The work of Kelly Costigliolo is immersed in the concept of memory and time, as evident in her biographical project Fu mio padre, a loving portrait of her father who passed away two years ago at the age of 97 and a tribute to his adventurous life as a veteran of the Russian Campaign during World War II. Costigliolo’s process involved the collection of small personal objects, archives and images that symbolize his essence and speak to his anecdotes. The stories lived by her father shine light on the kaleidoscopic fragments of each individual existence, the footprints of our passage, which become necessary instruments to allow the narration to expand from the personal realm and be universally shared.

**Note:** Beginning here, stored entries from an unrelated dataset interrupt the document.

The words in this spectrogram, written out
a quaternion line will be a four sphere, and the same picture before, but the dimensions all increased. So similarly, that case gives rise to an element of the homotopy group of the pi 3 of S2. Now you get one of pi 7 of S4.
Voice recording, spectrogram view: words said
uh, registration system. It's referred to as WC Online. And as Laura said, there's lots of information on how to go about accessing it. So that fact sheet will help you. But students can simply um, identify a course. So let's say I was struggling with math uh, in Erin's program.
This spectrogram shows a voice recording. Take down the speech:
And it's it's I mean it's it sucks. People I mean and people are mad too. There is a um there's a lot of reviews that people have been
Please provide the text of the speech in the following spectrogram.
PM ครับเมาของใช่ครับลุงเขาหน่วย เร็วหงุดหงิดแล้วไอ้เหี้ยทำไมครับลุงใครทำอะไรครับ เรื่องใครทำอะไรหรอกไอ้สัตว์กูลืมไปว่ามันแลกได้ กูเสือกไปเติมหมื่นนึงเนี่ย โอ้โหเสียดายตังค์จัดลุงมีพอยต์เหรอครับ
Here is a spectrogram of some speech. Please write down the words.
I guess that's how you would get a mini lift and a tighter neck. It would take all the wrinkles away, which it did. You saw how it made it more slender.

The works are an effort to battle oblivion and protect the petite mémoire, to quote French artist Christian Boltanski, in relation to how the smallest things, often the ones we care for the most, are also the easiest to be forgotten. The last work in the project is a cotton print of a 1941 photograph portraying the 237th section of the Carabinieri (a unit of the Italian Army) in Bologna, minutes before leaving for the Russian Campaign. Red thread is sewn into the print obscuring the faces of the soldiers, leaving only Costigliolo’s father’s uncovered. It is a reflection on all those who never returned, or those who changed their names and lives to remain in Russia.

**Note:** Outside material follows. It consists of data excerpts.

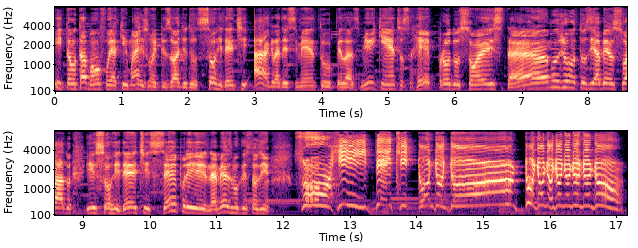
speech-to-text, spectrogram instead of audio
Então tá bom, foi aqui mais um episódio do Sorridente. Agradecimento pelas 1500 reproduções. Tamo juntos e abençoado e sorridente sempre, não é mesmo, Cristãozinho? Sorridente, tudo, tudo, tudo, tudo, tudo, tudo.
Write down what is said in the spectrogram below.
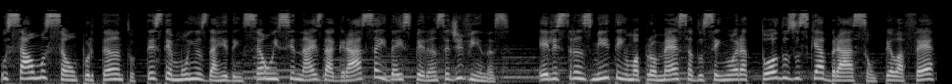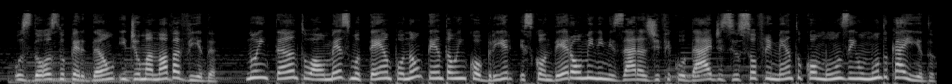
Os salmos são, portanto, testemunhos da redenção e sinais da graça e da esperança divinas. Eles transmitem uma promessa do Senhor a todos os que abraçam, pela fé, os dons do perdão e de uma nova vida. No entanto, ao mesmo tempo não tentam encobrir, esconder ou minimizar as dificuldades e o sofrimento comuns em um mundo caído.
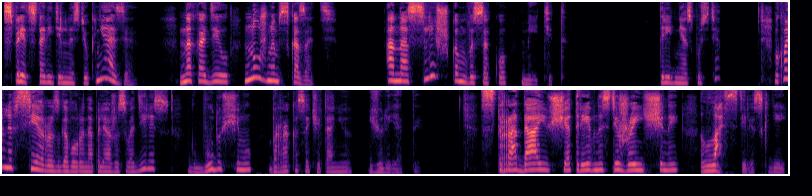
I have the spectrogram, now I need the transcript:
с представительностью князя, находил нужным сказать «Она слишком высоко метит». Три дня спустя Буквально все разговоры на пляже сводились к будущему бракосочетанию Юлиетты. Страдающие от ревности женщины ластились к ней,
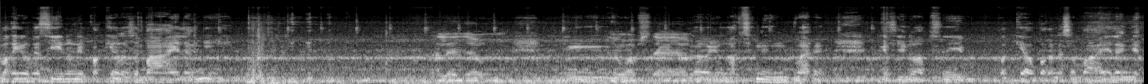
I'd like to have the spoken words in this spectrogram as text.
Baka yung casino ni Pacquiao nasa bahay lang niya eh. Alin yung, Yung, yung apps niya ngayon. oh, yung apps ni Casino apps ni Pacquiao baka nasa bahay lang niya.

Christian Offman’s works often take the form of sculpture and installation with a dimensionality that is enhanced by layers of racialized, socialized and personal memory. Raised between Rwanda and Lombardy, the sum of these two cultural realms have led to a practice that reflects the aesthetics and consciousness of both. Identity, memory and historical repression drive the work’s contradictions and ideological flaws that demarcate a postcolonial present. Geography in Offman’s work is understood not as a space of infinite possibilities, but rather a series of boundaries and obstacles. Like many born of diaspora, perceptual placement and positionality are in limbo between legal prescriptions of “citizenship” and social markers of who is considered “foreign”. A healthy, motivating uncertainty guided by this reality has shaped the form and content of his work, which, while not expressly political, is attuned to the notion of the personal as political. Baustelle is the reflection of experiences from the artist’s childhood in Rwanda. A red clay soccer field with balls constructed from simple plastic bags and large net-less goals. While the sport itself is generative of a shared realm between Rwanda and Italy, the goal represents an acutely distant space-time that is no longer existent, like a postcard from a distant place visited long ago. The work simultaneously draws upon the artist’s experience in Bergamo where children of a certain mentality dubbed the artist with names of famous black players.
This article was published in Issue 276 of The Florentine.